WHAT TO DO: Each entry should be copied as it stands, leaving the pictures behind.

-=-=-

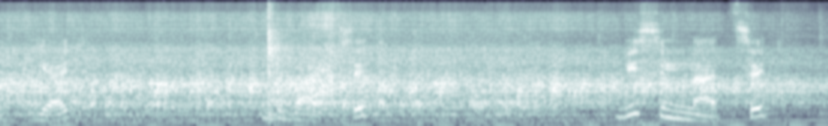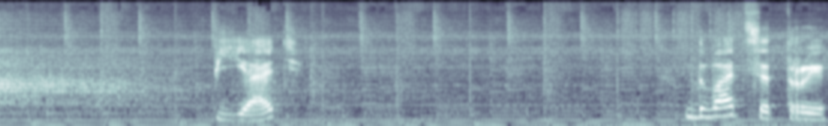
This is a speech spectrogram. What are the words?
Двадцять п'ять, двадцять, вісімнадцять, п'ять, двадцять три.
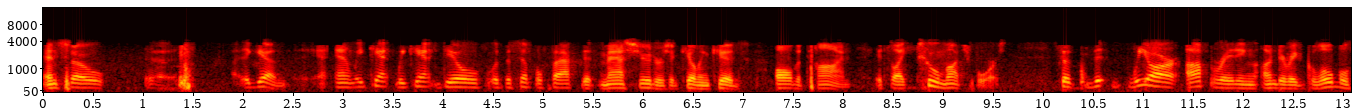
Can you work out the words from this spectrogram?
and so uh, again, and we can't we can't deal with the simple fact that mass shooters are killing kids all the time. It's like too much for us. So th- we are operating under a global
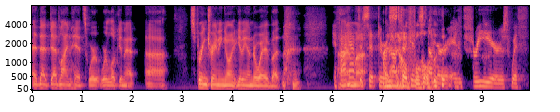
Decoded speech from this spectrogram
that deadline hits, we're we're looking at uh spring training going getting underway, but If I have uh, to sit through I'm a second hopeful. summer in three years with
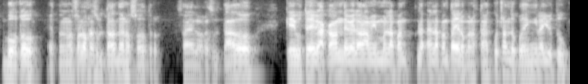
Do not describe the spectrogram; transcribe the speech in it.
votó. Estos no son los resultados de nosotros. O sea, los resultados que ustedes acaban de ver ahora mismo en la, en la pantalla, lo que nos están escuchando, pueden ir a YouTube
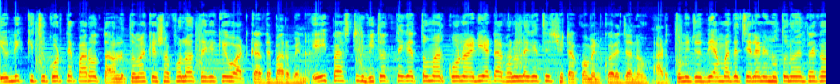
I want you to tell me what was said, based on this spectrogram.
ইউনিক কিছু করতে পারো, তাহলে তোমাকে সফলতা থেকে কেউ আটকাতে পারবে না। এই পাঁচটির ভিতর থেকে তোমার কোন আইডিয়াটা ভালো লেগেছে, সেটা কমেন্ট করে জানাও। আর তুমি যদি আমাদের চ্যানেলে নতুন হয়ে থাকো,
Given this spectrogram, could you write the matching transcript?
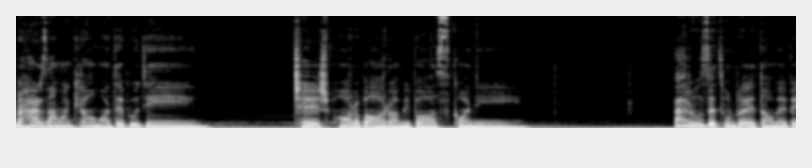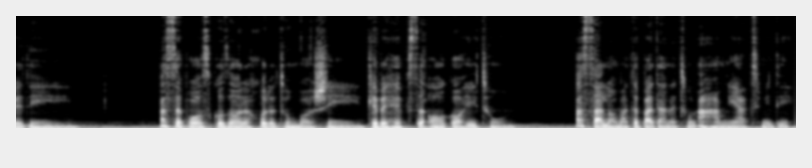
و هر زمان که آماده بودین چشم ها رو به آرامی باز کنین و روزتون رو ادامه بدین و سپاسگزار خودتون باشین که به حفظ آگاهیتون و سلامت بدنتون اهمیت میدین.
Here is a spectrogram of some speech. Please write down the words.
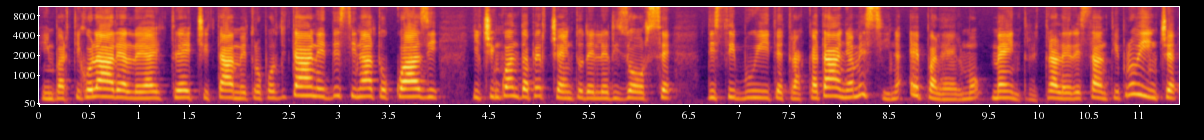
In particolare alle tre città metropolitane è destinato quasi il 50% delle risorse distribuite tra Catania, Messina e Palermo, mentre tra le restanti province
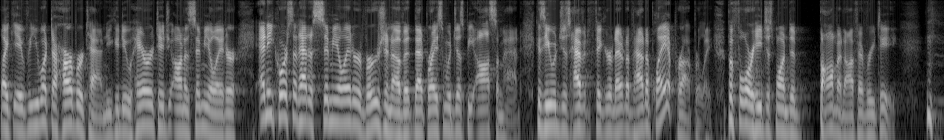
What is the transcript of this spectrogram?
like if you went to Harbour Town, you could do Heritage on a simulator. Any course that had a simulator version of it that Bryson would just be awesome at because he would just have it figured out of how to play it properly before he just wanted to bomb it off every tee.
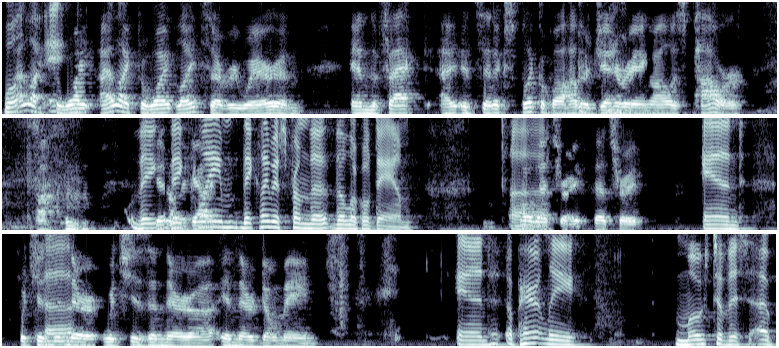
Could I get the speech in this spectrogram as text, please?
well, I like the white. I like the white lights everywhere, and and the fact I, it's inexplicable how they're generating all this power. Um, they you know, they the guy- claim they claim it's from the the local dam. Uh, oh, that's right. That's right. and Which is Uh, in their which is in their uh, in their domain. and apparently most of this uh,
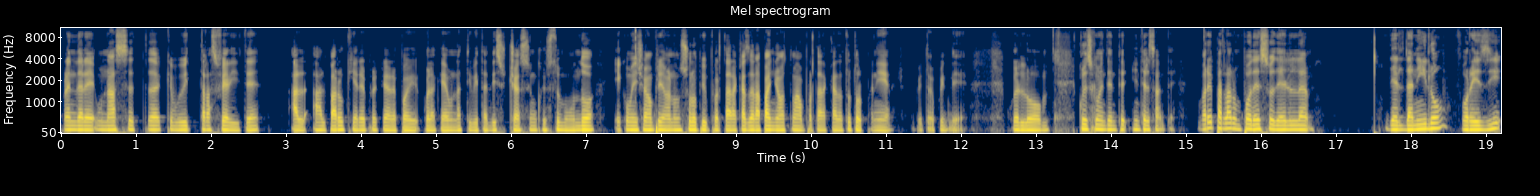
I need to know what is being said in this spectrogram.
prendere un asset che voi trasferite al, al, parrucchiere per creare poi quella che è un'attività di successo in questo mondo e come dicevamo prima non solo più portare a casa la pagnotta ma portare a casa tutto il paniere cioè, capito? quindi quello, quello è sicuramente interessante vorrei parlare un po' adesso del, del Danilo Foresi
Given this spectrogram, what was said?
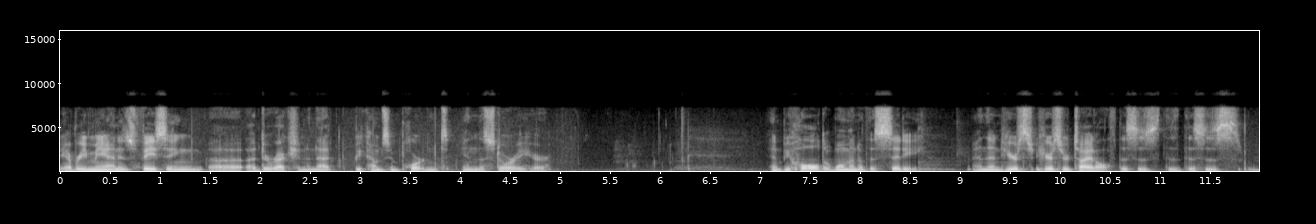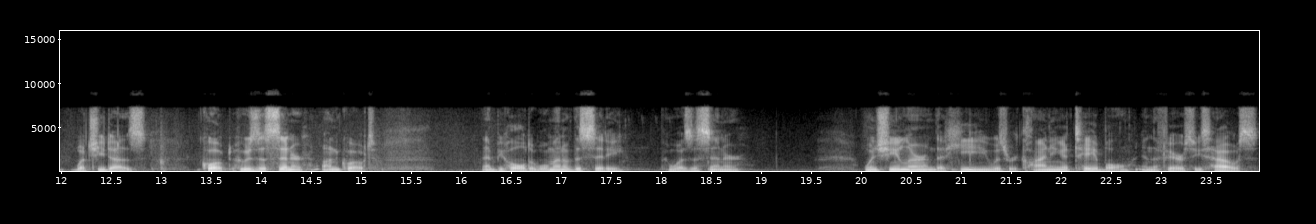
every man is facing uh, a direction, and that becomes important in the story here. And behold, a woman of the city. And then here's here's her title. This is this is what she does. Quote, who's a sinner, unquote. And behold, a woman of the city who was a sinner, when she learned that he was reclining at table in the Pharisee's house,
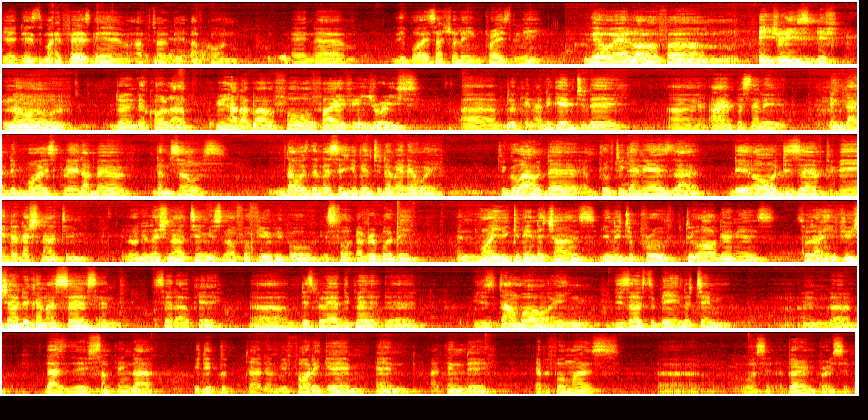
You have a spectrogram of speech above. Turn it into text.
Yeah, this is my first game after the AFCON, and um, the boys actually impressed me. There were a lot of um, injuries, you know, during the call-up. We had about four or five injuries. Um, looking at the game today, uh, I personally think that the boys played above themselves. That was the message given to them anyway, to go out there and prove to Ghanaians that they all deserve to be in the national team. You know, the national team is not for few people, it's for everybody. And when you're given the chance, you need to prove to all Ghanaians so that in future they can assess and say that, okay, um, this player depend, uh, is done well and deserves to be in the team. And uh, that's the, something that we did put, tell them before the game, and I think the, their performance uh, was very impressive.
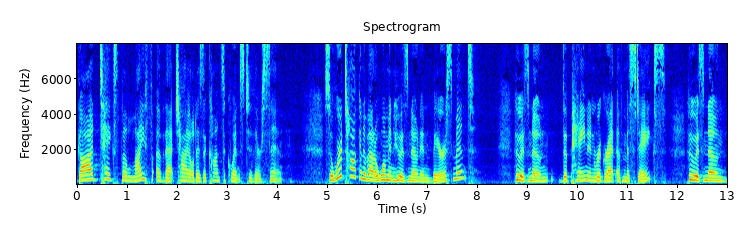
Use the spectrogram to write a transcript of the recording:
God takes the life of that child as a consequence to their sin. So we're talking about a woman who has known embarrassment, who has known the pain and regret of mistakes who has known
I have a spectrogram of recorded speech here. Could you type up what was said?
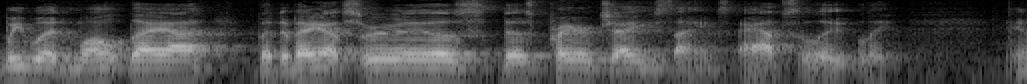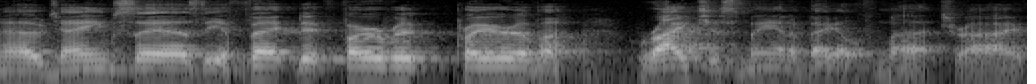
we wouldn't want that. But the answer is, does prayer change things? Absolutely. You know, James says the effective, fervent prayer of a righteous man availeth much, right?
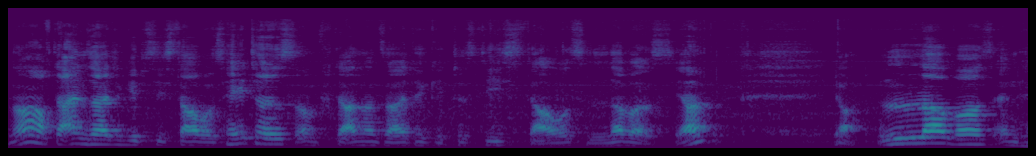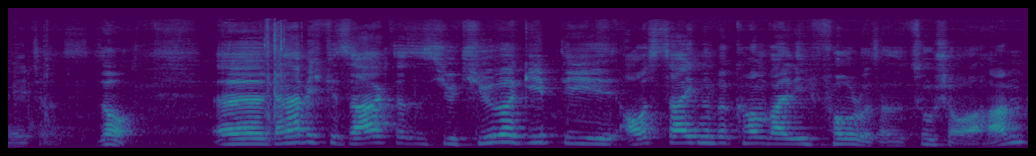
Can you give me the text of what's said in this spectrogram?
Na, auf der einen Seite gibt es die Star Wars Haters, auf der anderen Seite gibt es die Star Wars Lovers. Ja, ja Lovers and Haters. So, äh, dann habe ich gesagt, dass es YouTuber gibt, die Auszeichnungen bekommen, weil die Followers, also Zuschauer haben.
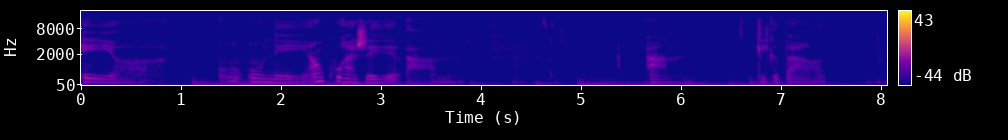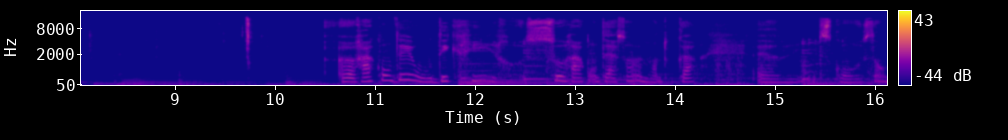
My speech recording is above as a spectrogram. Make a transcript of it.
Et euh, on, est encouragé à, à quelque part raconter ou décrire, se raconter à soi-même en tout cas, euh, ce qu'on ressent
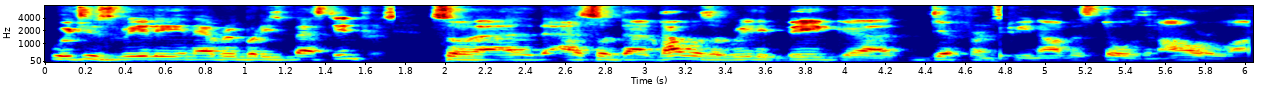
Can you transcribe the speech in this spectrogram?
which is really in everybody's best interest. So, uh, so that, that was a really big uh, difference between other stores and our one.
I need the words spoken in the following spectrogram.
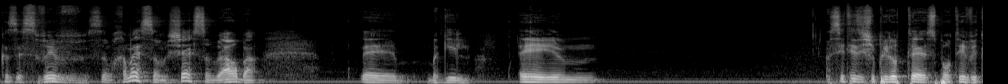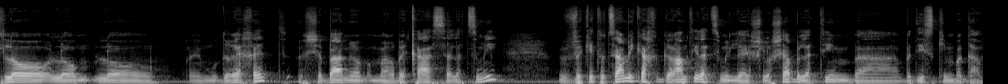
כזה סביב 25, 26, 24, אה, בגיל, אה, עשיתי איזושהי פעילות אה, ספורטיבית לא, לא, לא אה, מודרכת, שבאה מהרבה כעס על עצמי, וכתוצאה מכך גרמתי לעצמי לשלושה בלטים בדיסקים בגב.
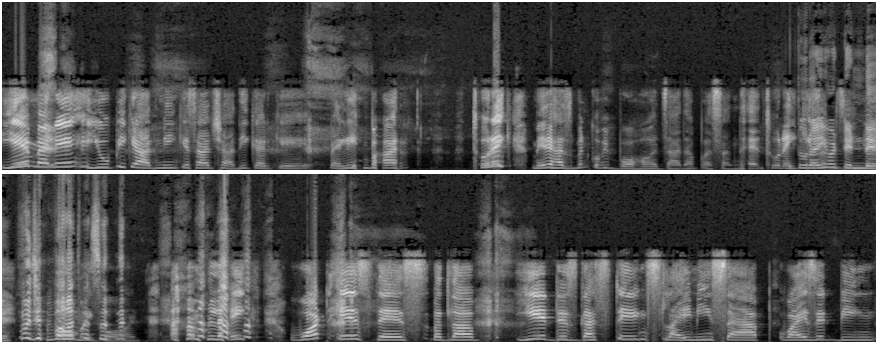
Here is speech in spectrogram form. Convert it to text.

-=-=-

RESPONSE:
This is a speech spectrogram. What are the words?
Двадцять п'ять, двадцять, вісімнадцять, п'ять, двадцять три.
Can you work out the words from this spectrogram?
and so uh, again, and we can't we can't deal with the simple fact that mass shooters are killing kids all the time. It's like too much for us. So th- we are operating under a global
Decoded speech from this spectrogram
that deadline hits, we're we're looking at uh spring training going getting underway, but If I have uh, to sit through I'm a second hopeful. summer in three years with
Do not describe the spectrogram; transcribe the speech in it.
votó. Estos no son los resultados de nosotros. O sea, los resultados que ustedes acaban de ver ahora mismo en la, en la pantalla, lo que nos están escuchando, pueden ir a YouTube
I want you to tell me what was said, based on this spectrogram.
ইউনিক কিছু করতে পারো, তাহলে তোমাকে সফলতা থেকে কেউ আটকাতে পারবে না। এই পাঁচটির ভিতর থেকে তোমার কোন আইডিয়াটা ভালো লেগেছে, সেটা কমেন্ট করে জানাও। আর তুমি যদি আমাদের চ্যানেলে নতুন হয়ে থাকো,
Given this spectrogram, could you write the matching transcript?
و هر زمان که آماده بودین چشم ها رو به آرامی باز کنین و روزتون رو ادامه بدین و سپاسگزار خودتون باشین که به حفظ آگاهیتون و سلامت بدنتون اهمیت میدین.
Here is a spectrogram of some speech. Please write down the words.
In particolare alle tre città metropolitane è destinato quasi il 50% delle risorse distribuite tra Catania, Messina e Palermo, mentre tra le restanti province
What is the transcript of this spectrogram?
like if you went to Harbour Town, you could do Heritage on a simulator. Any course that had a simulator version of it that Bryson would just be awesome at because he would just have it figured out of how to play it properly before he just wanted to bomb it off every tee.
Could I get the speech in this spectrogram as text, please?
well, I like the white. I like the white lights everywhere, and and the fact I, it's inexplicable how they're generating all this power. Um, they you know, they the guy- claim they claim it's from the the local dam. Uh, oh, that's right. That's right. and Which is Uh, in their which is in their uh, in their domain. and apparently most of this uh,
I need to know what is being said in this spectrogram.
prendere un asset che voi trasferite al, al, parrucchiere per creare poi quella che è un'attività di successo in questo mondo e come dicevamo prima non solo più portare a casa la pagnotta ma portare a casa tutto il paniere cioè, capito? quindi quello, quello è sicuramente interessante vorrei parlare un po' adesso del, del Danilo Foresi
Given this spectrogram, what was said?
every man is facing uh, a direction, and that becomes important in the story here. And behold, a woman of the city. And then here's here's her title. This is this is what she does. Quote, who's a sinner, unquote. And behold, a woman of the city who was a sinner, when she learned that he was reclining at table in the Pharisee's house,
You have a spectrogram of speech above. Turn it into text.
Yeah, this is my first game after the AFCON, and um, the boys actually impressed me. There were a lot of um, injuries, you know, during the call-up. We had about four or five injuries. Um, looking at the game today, uh, I personally think that the boys played above themselves. That was the message given to them anyway, to go out there and prove to Ghanaians that they all deserve to be in the national team. You know, the national team is not for few people, it's for everybody. And when you're given the chance, you need to prove to all Ghanaians so that in future they can assess and say that, okay, um, this player depend, uh, is done well and deserves to be in the team. And uh, that's the, something that we did put, tell them before the game, and I think the, their performance uh, was very impressive.
Use the spectrogram to write a transcript of the recording:
God takes the life of that child as a consequence to their sin. So we're talking about a woman who has known embarrassment, who has known the pain and regret of mistakes who has known
I have a spectrogram of recorded speech here. Could you type up what was said?
we wouldn't want that. But the answer is, does prayer change things? Absolutely. You know, James says the effective, fervent prayer of a righteous man availeth much, right?
Can you give me the text of what's said in this spectrogram?
Na, auf der einen Seite gibt es die Star Wars Haters, auf der anderen Seite gibt es die Star Wars Lovers. Ja, ja Lovers and Haters. So, äh, dann habe ich gesagt, dass es YouTuber gibt, die Auszeichnungen bekommen, weil die Followers, also Zuschauer haben.
My speech recording is above as a spectrogram. Make a transcript of it.
Et euh, on, est encouragé à, à quelque part raconter ou décrire, se raconter à soi-même en tout cas, euh, ce qu'on ressent
Can you transcribe the speech in this spectrogram?
which is really in everybody's best interest. So, uh, so that, that was a really big uh, difference between other stores and our one.
I need the words spoken in the following spectrogram.
כזה סביב 25, 26, 24, אה, בגיל, אה, עשיתי איזושהי פעילות אה, ספורטיבית לא, לא, לא אה, מודרכת, שבאה מהרבה כעס על עצמי, וכתוצאה מכך גרמתי לעצמי לשלושה בלטים בדיסקים בגב.
Here is speech in spectrogram form. Convert it to text.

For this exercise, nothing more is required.